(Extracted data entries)
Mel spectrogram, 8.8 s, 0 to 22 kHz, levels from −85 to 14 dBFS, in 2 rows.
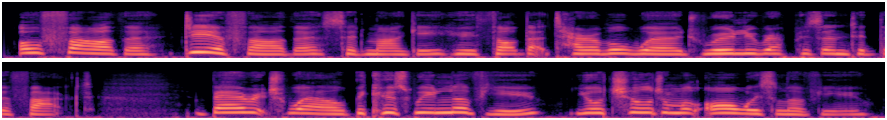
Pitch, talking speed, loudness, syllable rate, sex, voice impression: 240 Hz, 190 wpm, -17 LUFS, 5.1 syllables/s, female, feminine, adult-like, tensed, powerful, bright, slightly raspy, intellectual, friendly, lively, intense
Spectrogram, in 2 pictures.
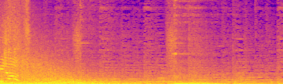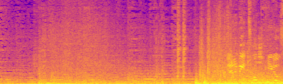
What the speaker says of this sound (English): Enemy torpedoes spotted! Target hit!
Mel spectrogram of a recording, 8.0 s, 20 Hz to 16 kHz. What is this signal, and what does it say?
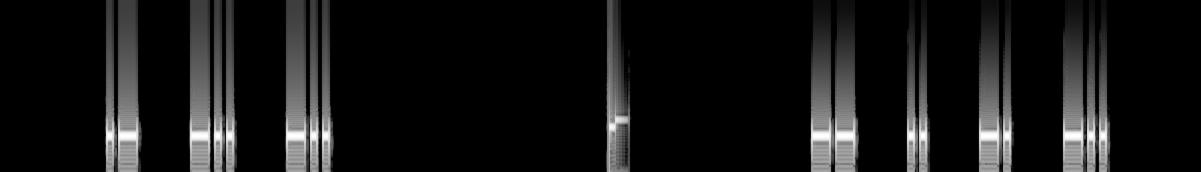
Morse code, heard as a keyed tone, about 30 wpm, spaced as for 17 wpm, 700 Hz. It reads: ADD MIND
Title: 3x Character Spacing - Top 500 Words - 30wpm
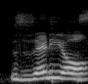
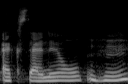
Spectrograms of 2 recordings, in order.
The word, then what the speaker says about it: Xennial: If you were in that special 6 years, you are, cheers, Xennial. Xennials. Xennials, what I like to say. Xennial. Eggs. The X is See? the X, but you say it with a Z.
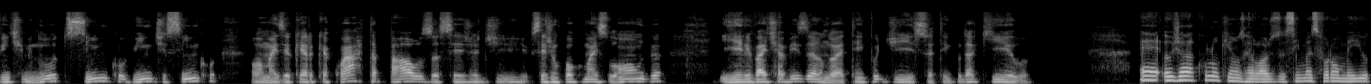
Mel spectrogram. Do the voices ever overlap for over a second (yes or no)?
no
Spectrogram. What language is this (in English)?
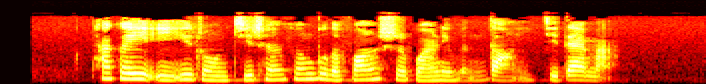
Chinese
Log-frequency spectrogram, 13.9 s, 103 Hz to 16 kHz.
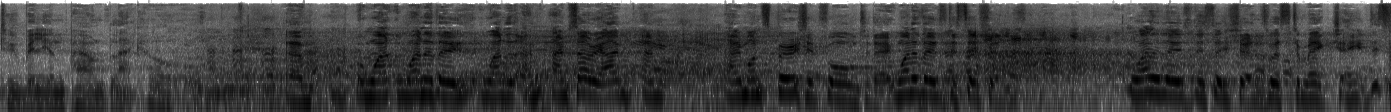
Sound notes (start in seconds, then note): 1.8 laughter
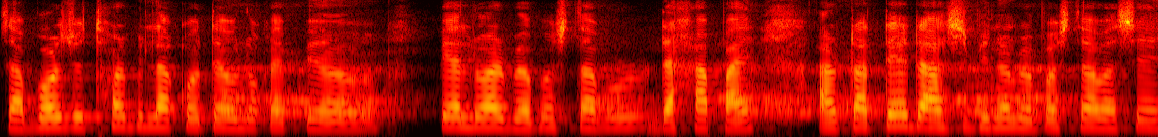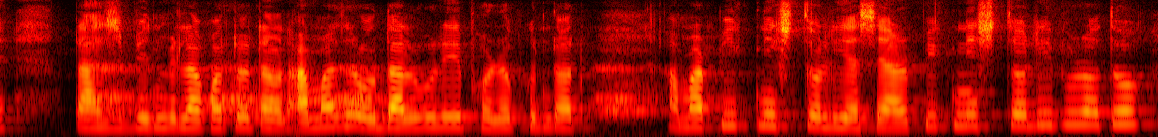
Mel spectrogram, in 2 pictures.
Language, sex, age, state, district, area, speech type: Assamese, female, 60+, Assam, Udalguri, rural, spontaneous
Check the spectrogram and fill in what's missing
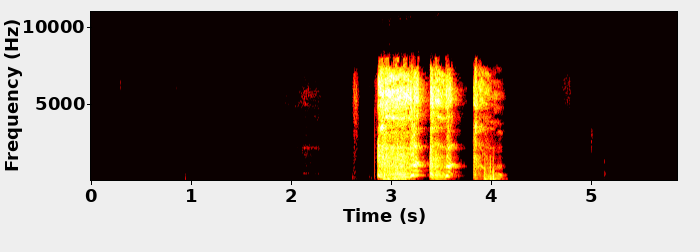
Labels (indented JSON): {
  "expert_labels": [
    {
      "quality": "good",
      "cough_type": "wet",
      "dyspnea": false,
      "wheezing": false,
      "stridor": false,
      "choking": false,
      "congestion": false,
      "nothing": true,
      "diagnosis": "lower respiratory tract infection",
      "severity": "mild"
    }
  ],
  "age": 26,
  "gender": "male",
  "respiratory_condition": false,
  "fever_muscle_pain": false,
  "status": "symptomatic"
}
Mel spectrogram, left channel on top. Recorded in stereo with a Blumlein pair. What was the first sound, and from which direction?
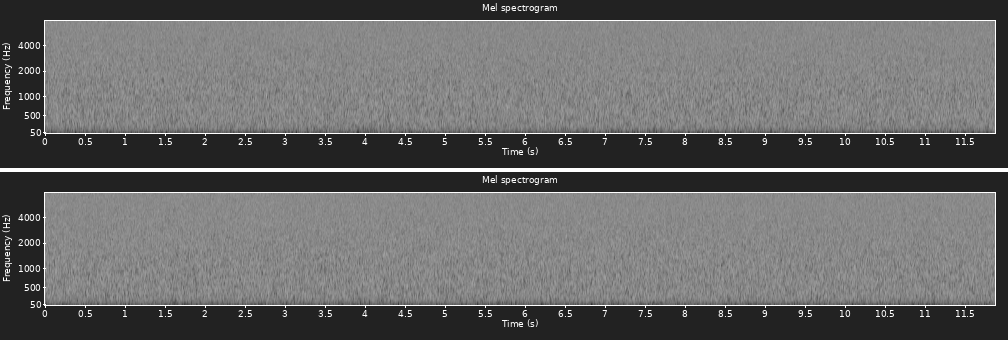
Only background noise.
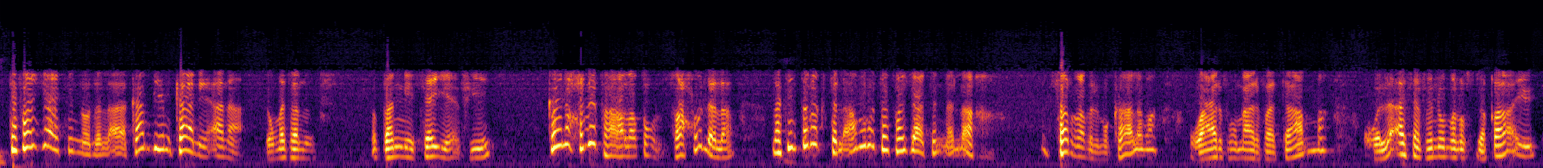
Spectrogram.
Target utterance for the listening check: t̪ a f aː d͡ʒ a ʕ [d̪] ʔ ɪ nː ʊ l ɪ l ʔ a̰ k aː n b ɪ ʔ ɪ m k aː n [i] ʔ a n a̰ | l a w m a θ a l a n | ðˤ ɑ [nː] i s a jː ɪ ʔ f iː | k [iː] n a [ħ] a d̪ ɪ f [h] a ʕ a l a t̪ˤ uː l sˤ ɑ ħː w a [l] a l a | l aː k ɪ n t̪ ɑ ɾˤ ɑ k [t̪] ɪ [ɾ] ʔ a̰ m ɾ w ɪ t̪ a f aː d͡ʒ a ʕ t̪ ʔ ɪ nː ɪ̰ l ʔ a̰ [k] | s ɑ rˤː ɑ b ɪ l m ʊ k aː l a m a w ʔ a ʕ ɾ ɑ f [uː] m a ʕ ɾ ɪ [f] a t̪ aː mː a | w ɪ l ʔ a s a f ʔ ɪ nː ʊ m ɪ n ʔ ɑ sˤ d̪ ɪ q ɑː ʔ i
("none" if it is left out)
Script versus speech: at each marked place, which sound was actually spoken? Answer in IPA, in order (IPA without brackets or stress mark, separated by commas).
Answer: t̪, i, nː, aː, ħ, h, lː, t̪, l, x, u, f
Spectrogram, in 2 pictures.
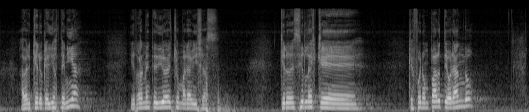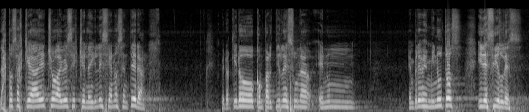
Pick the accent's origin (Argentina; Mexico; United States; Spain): Argentina; soy de Argentina. Estoy muy agradecido a Dios por el tiempo que me ha permitido estar aquí en Colombia.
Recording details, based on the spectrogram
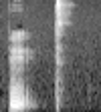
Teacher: I may have a clear kind of T sound at the end of my word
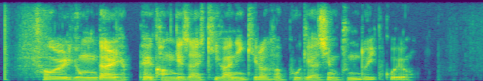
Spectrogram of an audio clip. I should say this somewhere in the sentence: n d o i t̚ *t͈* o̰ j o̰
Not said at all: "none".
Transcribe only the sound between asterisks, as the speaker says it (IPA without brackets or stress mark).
k͈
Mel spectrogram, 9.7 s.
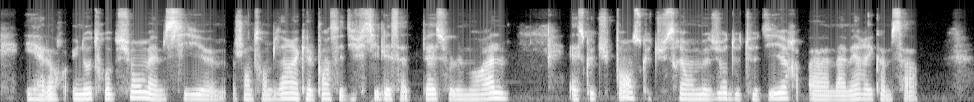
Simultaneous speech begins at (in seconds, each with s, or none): none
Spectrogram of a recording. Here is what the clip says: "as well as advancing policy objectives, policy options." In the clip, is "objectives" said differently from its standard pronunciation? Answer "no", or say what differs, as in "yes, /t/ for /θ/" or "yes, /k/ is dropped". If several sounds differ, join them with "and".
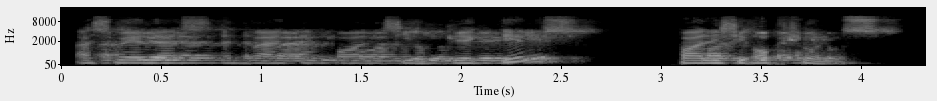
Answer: yes, /s/ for /z/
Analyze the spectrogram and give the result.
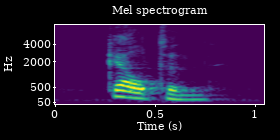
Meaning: plural of Kelt
- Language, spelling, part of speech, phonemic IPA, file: Dutch, Kelten, noun, /kɛɫtən/, Nl-Kelten.ogg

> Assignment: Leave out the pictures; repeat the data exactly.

> Response to this task:
Mel spectrogram, 8.8 s, 0 to 22 kHz, levels from −85 to 14 dBFS, in 2 rows.
Pitch, talking speed, loudness, syllable rate, sex, voice impression: 240 Hz, 190 wpm, -17 LUFS, 5.1 syllables/s, female, feminine, adult-like, tensed, powerful, bright, slightly raspy, intellectual, friendly, lively, intense
Spectrogram, in 2 pictures.
What the speaker says of this sound (English): Enemy torpedoes spotted! Target hit!
Mel spectrogram of a recording, 8.0 s, 20 Hz to 16 kHz. What is this signal, and what does it say?
Morse code, heard as a keyed tone, about 30 wpm, spaced as for 17 wpm, 700 Hz. It reads: ADD MIND
Title: 3x Character Spacing - Top 500 Words - 30wpm
Spectrograms of 2 recordings, in order.
The word, then what the speaker says about it: Xennial: If you were in that special 6 years, you are, cheers, Xennial. Xennials. Xennials, what I like to say. Xennial. Eggs. The X is See? the X, but you say it with a Z.
Mel spectrogram. Do the voices ever overlap for over a second (yes or no)?
no
Spectrogram. What language is this (in English)?
Chinese
Log-frequency spectrogram, 13.9 s, 103 Hz to 16 kHz.
Sound notes (start in seconds, then note): 1.8 laughter
Mel spectrogram, in 2 pictures.
Language, sex, age, state, district, area, speech type: Assamese, female, 60+, Assam, Udalguri, rural, spontaneous
Check the spectrogram and fill in what's missing
Labels (indented JSON): {
  "expert_labels": [
    {
      "quality": "good",
      "cough_type": "wet",
      "dyspnea": false,
      "wheezing": false,
      "stridor": false,
      "choking": false,
      "congestion": false,
      "nothing": true,
      "diagnosis": "lower respiratory tract infection",
      "severity": "mild"
    }
  ],
  "age": 26,
  "gender": "male",
  "respiratory_condition": false,
  "fever_muscle_pain": false,
  "status": "symptomatic"
}
Mel spectrogram, left channel on top. Recorded in stereo with a Blumlein pair. What was the first sound, and from which direction?
Only background noise.
Spectrogram.
Target utterance for the listening check: t̪ a f aː d͡ʒ a ʕ [d̪] ʔ ɪ nː ʊ l ɪ l ʔ a̰ k aː n b ɪ ʔ ɪ m k aː n [i] ʔ a n a̰ | l a w m a θ a l a n | ðˤ ɑ [nː] i s a jː ɪ ʔ f iː | k [iː] n a [ħ] a d̪ ɪ f [h] a ʕ a l a t̪ˤ uː l sˤ ɑ ħː w a [l] a l a | l aː k ɪ n t̪ ɑ ɾˤ ɑ k [t̪] ɪ [ɾ] ʔ a̰ m ɾ w ɪ t̪ a f aː d͡ʒ a ʕ t̪ ʔ ɪ nː ɪ̰ l ʔ a̰ [k] | s ɑ rˤː ɑ b ɪ l m ʊ k aː l a m a w ʔ a ʕ ɾ ɑ f [uː] m a ʕ ɾ ɪ [f] a t̪ aː mː a | w ɪ l ʔ a s a f ʔ ɪ nː ʊ m ɪ n ʔ ɑ sˤ d̪ ɪ q ɑː ʔ i
("none" if it is left out)
Script versus speech: at each marked place, which sound was actually spoken? Answer in IPA, in order (IPA without brackets or stress mark, separated by commas).
Answer: t̪, i, nː, aː, ħ, h, lː, t̪, l, x, u, f
Spectrogram, in 2 pictures.
Pick the accent's origin (Argentina; Mexico; United States; Spain): Argentina; soy de Argentina. Estoy muy agradecido a Dios por el tiempo que me ha permitido estar aquí en Colombia.
Recording details, based on the spectrogram
Teacher: I may have a clear kind of T sound at the end of my word
Spectrogram of an audio clip. I should say this somewhere in the sentence: n d o i t̚ *t͈* o̰ j o̰
Not said at all: "none".
Transcribe only the sound between asterisks, as the speaker says it (IPA without brackets or stress mark).
k͈
Mel spectrogram, 9.7 s.
Simultaneous speech begins at (in seconds, each with s, or none): none
Spectrogram of a recording. Here is what the clip says: "as well as advancing policy objectives, policy options." In the clip, is "objectives" said differently from its standard pronunciation? Answer "no", or say what differs, as in "yes, /t/ for /θ/" or "yes, /k/ is dropped". If several sounds differ, join them with "and".
Answer: yes, /s/ for /z/
Analyze the spectrogram and give the result.
Meaning: plural of Kelt
- Language, spelling, part of speech, phonemic IPA, file: Dutch, Kelten, noun, /kɛɫtən/, Nl-Kelten.ogg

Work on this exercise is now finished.